Dataset records

★ ★ ★ ★ ★ ★ ★

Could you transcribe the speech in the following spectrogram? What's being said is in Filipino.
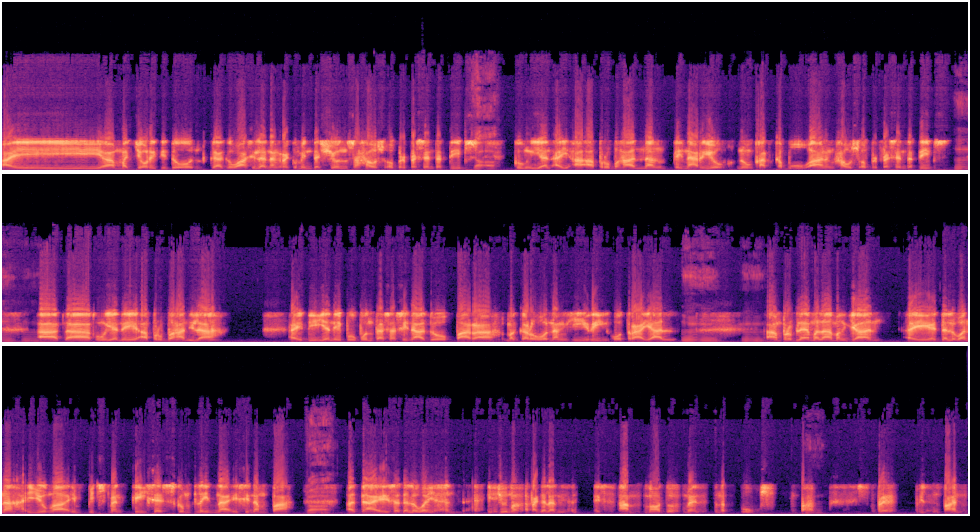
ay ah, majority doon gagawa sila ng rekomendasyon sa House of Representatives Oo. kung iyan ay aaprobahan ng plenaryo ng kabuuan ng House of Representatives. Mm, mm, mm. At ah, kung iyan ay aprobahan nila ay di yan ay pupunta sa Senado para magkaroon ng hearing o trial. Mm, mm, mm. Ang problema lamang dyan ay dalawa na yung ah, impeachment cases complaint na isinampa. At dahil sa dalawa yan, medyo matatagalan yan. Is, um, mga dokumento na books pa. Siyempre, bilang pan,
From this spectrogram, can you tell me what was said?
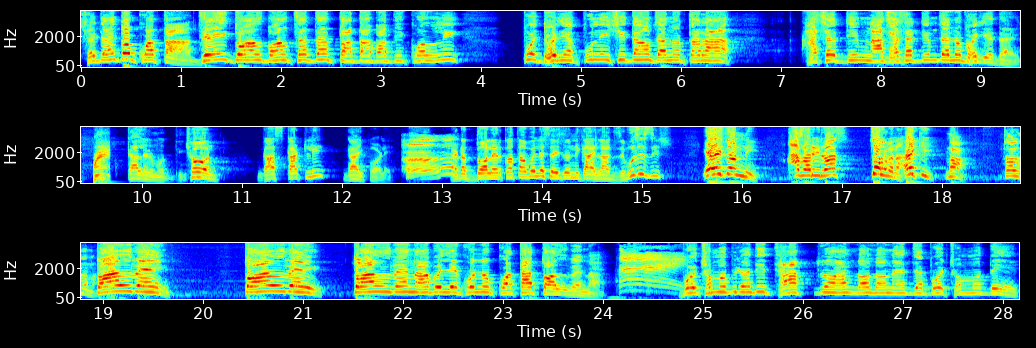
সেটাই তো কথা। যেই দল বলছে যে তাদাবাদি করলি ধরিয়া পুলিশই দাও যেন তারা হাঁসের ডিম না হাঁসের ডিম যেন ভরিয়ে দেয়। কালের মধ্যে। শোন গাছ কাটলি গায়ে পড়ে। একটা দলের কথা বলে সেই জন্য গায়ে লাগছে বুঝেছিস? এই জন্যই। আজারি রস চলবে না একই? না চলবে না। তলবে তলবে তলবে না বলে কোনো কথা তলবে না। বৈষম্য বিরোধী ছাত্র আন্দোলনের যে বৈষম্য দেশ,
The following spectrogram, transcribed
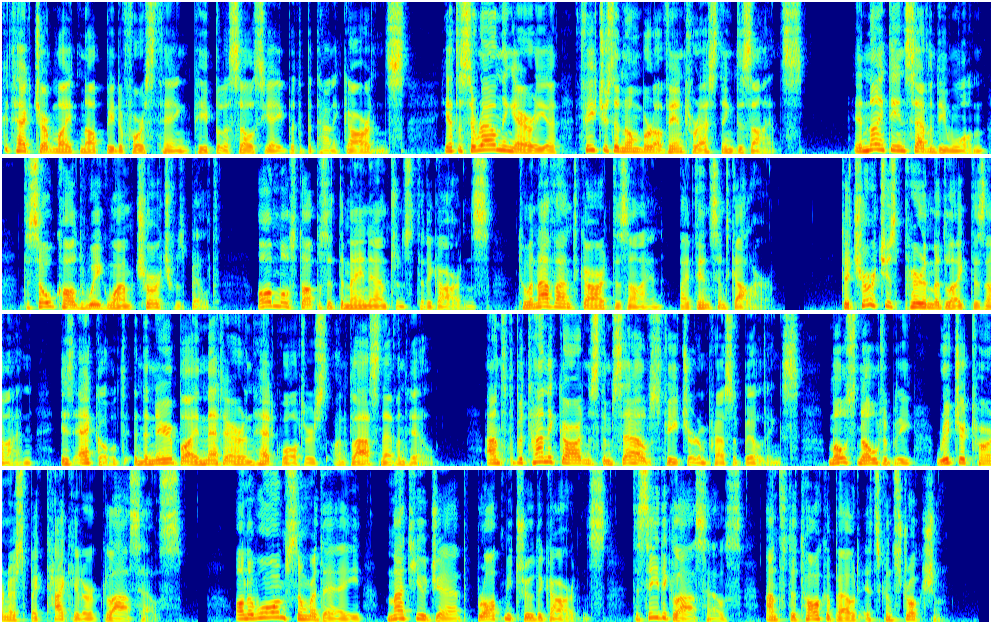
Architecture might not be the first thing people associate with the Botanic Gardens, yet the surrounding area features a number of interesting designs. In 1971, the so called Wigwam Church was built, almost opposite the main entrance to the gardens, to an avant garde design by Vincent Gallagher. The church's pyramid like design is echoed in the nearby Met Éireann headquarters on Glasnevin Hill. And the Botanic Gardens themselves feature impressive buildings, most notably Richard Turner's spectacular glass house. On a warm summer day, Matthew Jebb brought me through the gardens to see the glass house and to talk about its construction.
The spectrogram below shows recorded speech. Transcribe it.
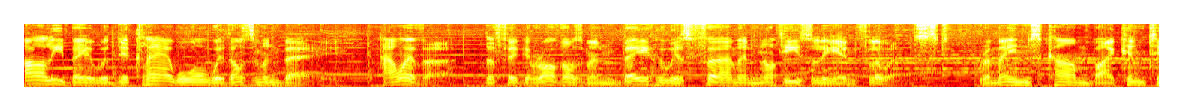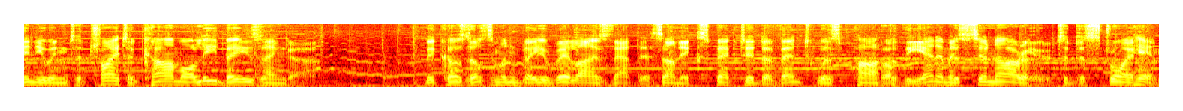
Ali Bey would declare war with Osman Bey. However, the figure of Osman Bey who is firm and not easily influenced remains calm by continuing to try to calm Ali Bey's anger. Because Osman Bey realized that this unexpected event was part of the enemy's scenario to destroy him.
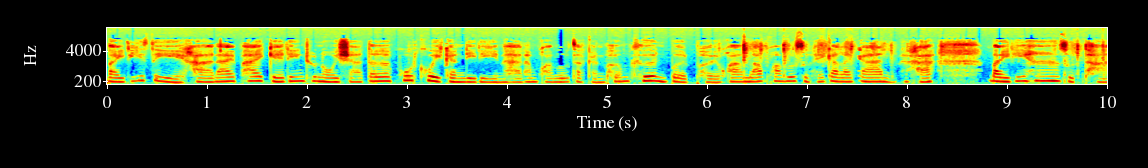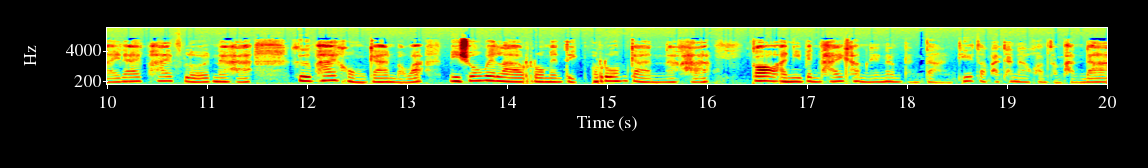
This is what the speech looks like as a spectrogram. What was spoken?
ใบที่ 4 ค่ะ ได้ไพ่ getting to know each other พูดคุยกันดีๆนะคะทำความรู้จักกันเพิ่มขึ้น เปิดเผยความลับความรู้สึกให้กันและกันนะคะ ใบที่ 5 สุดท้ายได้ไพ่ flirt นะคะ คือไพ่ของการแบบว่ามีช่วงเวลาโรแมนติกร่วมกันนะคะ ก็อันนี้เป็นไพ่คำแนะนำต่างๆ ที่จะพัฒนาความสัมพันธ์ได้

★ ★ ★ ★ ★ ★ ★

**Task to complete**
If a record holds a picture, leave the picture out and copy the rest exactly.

**Completed exercise**
Could you transcribe the speech in the following spectrogram? What's being said is in Filipino.
ay ah, majority doon gagawa sila ng rekomendasyon sa House of Representatives Oo. kung iyan ay aaprobahan ng plenaryo ng kabuuan ng House of Representatives. Mm, mm, mm. At ah, kung iyan ay aprobahan nila ay di yan ay pupunta sa Senado para magkaroon ng hearing o trial. Mm, mm, mm. Ang problema lamang dyan ay dalawa na yung ah, impeachment cases complaint na isinampa. At dahil sa dalawa yan, medyo matatagalan yan. Is, um, mga dokumento na books pa. Siyempre, bilang pan,
From this spectrogram, can you tell me what was said?
সেটাই তো কথা। যেই দল বলছে যে তাদাবাদি করলি ধরিয়া পুলিশই দাও যেন তারা হাঁসের ডিম না হাঁসের ডিম যেন ভরিয়ে দেয়। কালের মধ্যে। শোন গাছ কাটলি গায়ে পড়ে। একটা দলের কথা বলে সেই জন্য গায়ে লাগছে বুঝেছিস? এই জন্যই। আজারি রস চলবে না একই? না চলবে না। তলবে তলবে তলবে না বলে কোনো কথা তলবে না। বৈষম্য বিরোধী ছাত্র আন্দোলনের যে বৈষম্য দেশ,
The following spectrogram, transcribed
Architecture might not be the first thing people associate with the Botanic Gardens, yet the surrounding area features a number of interesting designs. In 1971, the so called Wigwam Church was built, almost opposite the main entrance to the gardens, to an avant garde design by Vincent Gallagher. The church's pyramid like design is echoed in the nearby Met Éireann headquarters on Glasnevin Hill. And the Botanic Gardens themselves feature impressive buildings, most notably Richard Turner's spectacular glass house. On a warm summer day, Matthew Jebb brought me through the gardens to see the glass house and to talk about its construction.
The spectrogram below shows recorded speech. Transcribe it.
Ali Bey would declare war with Osman Bey. However, the figure of Osman Bey who is firm and not easily influenced remains calm by continuing to try to calm Ali Bey's anger. Because Osman Bey realized that this unexpected event was part of the enemy's scenario to destroy him.
This is what the speech looks like as a spectrogram. What was spoken?
ใบที่ 4 ค่ะ ได้ไพ่ getting to know each other พูดคุยกันดีๆนะคะทำความรู้จักกันเพิ่มขึ้น เปิดเผยความลับความรู้สึกให้กันและกันนะคะ ใบที่ 5 สุดท้ายได้ไพ่ flirt นะคะ คือไพ่ของการแบบว่ามีช่วงเวลาโรแมนติกร่วมกันนะคะ ก็อันนี้เป็นไพ่คำแนะนำต่างๆ ที่จะพัฒนาความสัมพันธ์ได้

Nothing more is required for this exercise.